Inc., 477 U.S. 242, 248 (1986)). A dispute of material
fact is only "genuine" if sufficient evidence
favoring the nonmoving party exists for the trier of fact to
return a verdict for that party. Anderson, 477 U.S.
at 248. However, the nonmoving party "cannot create a
genuine issue of material fact through mere speculation or
the building of one inference upon another." Beale
v. Hardy, 769 F.2d 213, 214 (4th Cir. 1985). With this
standard in mind, the Court turns to Primerica's motion
for summary judgment and the evidentiary rulings needed to
resolve the motion.
initial matter, both parties allege that evidence relied on
by the other party is inadmissible. See ECF No. 142
at 10; ECF No. 147 at 6. When ruling on a motion for summary
judgment, courts must ensure that "affidavits must be
made on personal knowledge with such facts as would be
admissible in evidence." United States v. Hartford
Accident & Indem. Co., 168 F.Supp.3d 824, 831 (D.
Md. 2016) (citing Fed.R.Civ.P. 56(c)(4)).
the Estate asserts that there are three pieces of evidence
relied upon by Primerica that are hearsay and inadmissible

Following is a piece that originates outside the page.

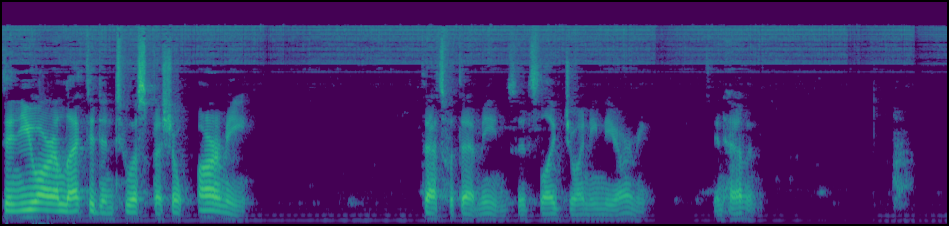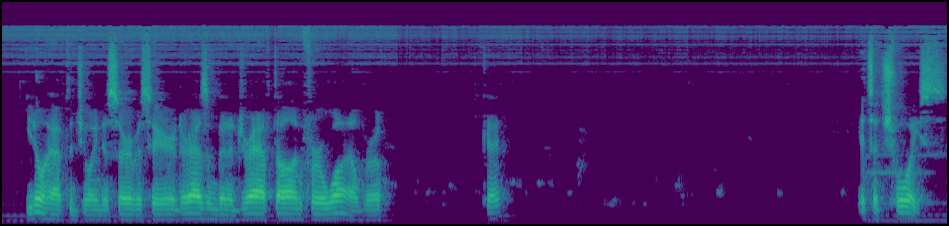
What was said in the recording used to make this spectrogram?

under Md. Code Ann., Cts. & Jud. Proc. § 9-116,
commonly known as Maryland's Dead Man Statute. Each piece
of evidence comes from the affidavit of Primerica's
agent, Ms. Williams, and consists of a statement allegedly
made by Mr. Foote. The statements objected to are:
• "Lester Foote discussed with Ms. Williams
possibly making a change to his Primerica Policy so that
Sandra Foote, whom he had married on March 31, 2010,
would receive some benefit from the policy. "
• "They discussed making a change so that Ms.
Foote would receive the $200, 000 that had not previously
been assigned to any beneficiary on the initial
• "On December 23, 2010, Primerica sent a letter to
Ms. Williams informing her that changes could not be made
based upon the Policy Change Application that it had
received. See Ex. H. Ms. Williams discussed the letter with
Lester Foote. Ex. A at 59. She told Lester Foote that if he
wanted to make Sandra Foote the beneficiary of the Primerica
Policy, he would need to have the existing beneficiaries
consent in writing to being removed from the Primerica
Policy. Id. at 66- 67. Mr. Foote explained that
he wanted to think about what he was going to do and that he
would get around to it. "
ECF No. 142 at 10-11 (emphasis in original).
Primerica argues that "Sandra Foote's [deposition]
testimony regarding what Lester Foote allegedly said to Jane
Williams in the summer of 201 land in 2013 after the death of
Mr. Foote's mother is inadmissible under Maryland's
Dead Man's Statute." ECF No. 147 at 6.
Court addresses the parties' arguments under
Maryland's Dead Man Statute first, and then turns to ...